[Collection entries]
__________
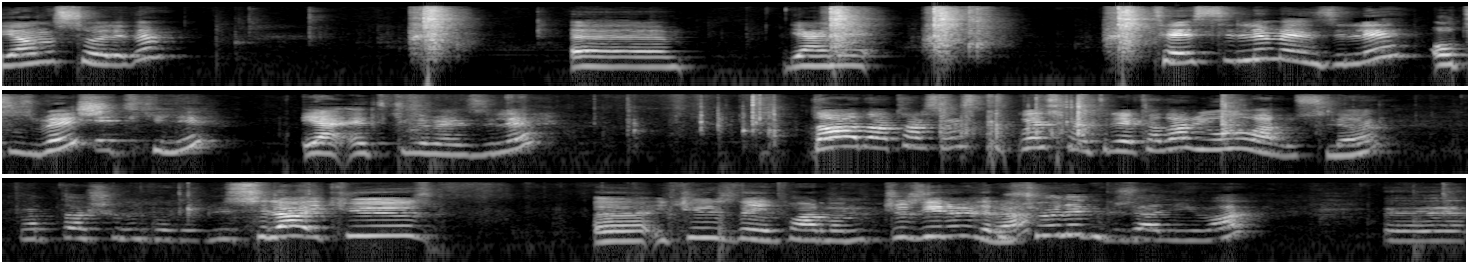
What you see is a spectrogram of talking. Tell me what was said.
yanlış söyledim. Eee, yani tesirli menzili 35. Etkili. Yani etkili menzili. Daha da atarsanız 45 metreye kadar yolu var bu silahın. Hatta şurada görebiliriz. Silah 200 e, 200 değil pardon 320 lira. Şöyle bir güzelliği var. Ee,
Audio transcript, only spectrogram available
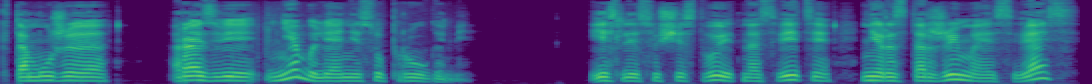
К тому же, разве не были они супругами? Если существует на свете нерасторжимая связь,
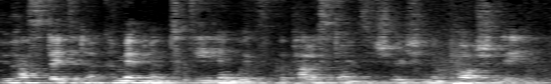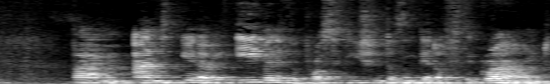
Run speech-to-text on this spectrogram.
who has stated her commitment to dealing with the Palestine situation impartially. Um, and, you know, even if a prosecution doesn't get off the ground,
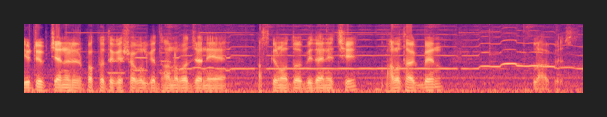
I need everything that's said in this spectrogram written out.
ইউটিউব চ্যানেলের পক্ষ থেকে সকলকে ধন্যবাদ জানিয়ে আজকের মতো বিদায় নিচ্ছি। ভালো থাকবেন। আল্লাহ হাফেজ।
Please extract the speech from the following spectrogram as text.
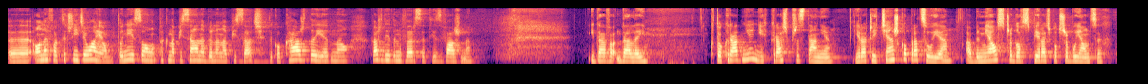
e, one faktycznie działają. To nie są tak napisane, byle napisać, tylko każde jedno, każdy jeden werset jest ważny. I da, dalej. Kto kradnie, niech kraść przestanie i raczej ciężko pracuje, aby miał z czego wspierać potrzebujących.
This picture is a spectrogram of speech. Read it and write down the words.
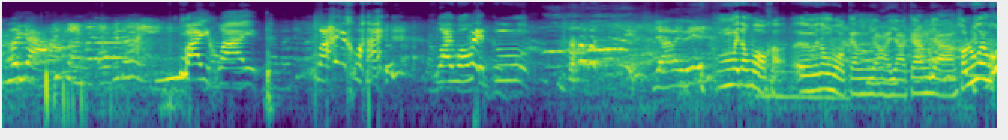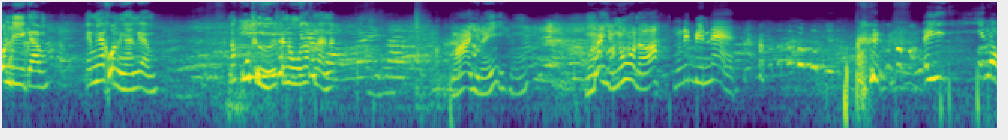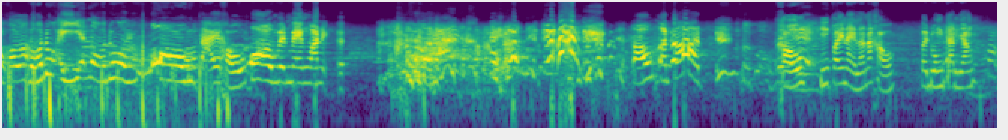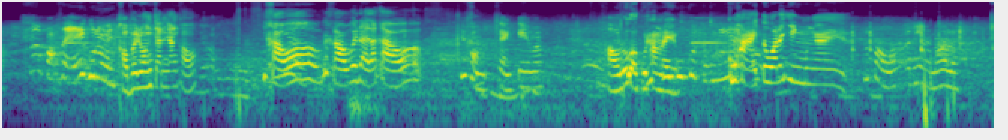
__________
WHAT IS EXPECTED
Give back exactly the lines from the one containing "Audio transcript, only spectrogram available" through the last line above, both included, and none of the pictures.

RESPONSE AREA
Audio transcript, only spectrogram available
К тому же, разве не были они супругами? Если существует на свете нерасторжимая связь,
Run speech-to-text on this spectrogram.
who has stated her commitment to dealing with the Palestine situation impartially. Um, and, you know, even if a prosecution doesn't get off the ground,
I need everything that's said in this spectrogram written out.
ইউটিউব চ্যানেলের পক্ষ থেকে সকলকে ধন্যবাদ জানিয়ে আজকের মতো বিদায় নিচ্ছি। ভালো থাকবেন। আল্লাহ হাফেজ।
Please extract the speech from the following spectrogram as text.
e, one faktycznie działają. To nie są tak napisane, byle napisać, tylko każde jedno, każdy jeden werset jest ważny. I da, dalej. Kto kradnie, niech kraść przestanie i raczej ciężko pracuje, aby miał z czego wspierać potrzebujących.
This picture is a spectrogram of speech. Read it and write down the words.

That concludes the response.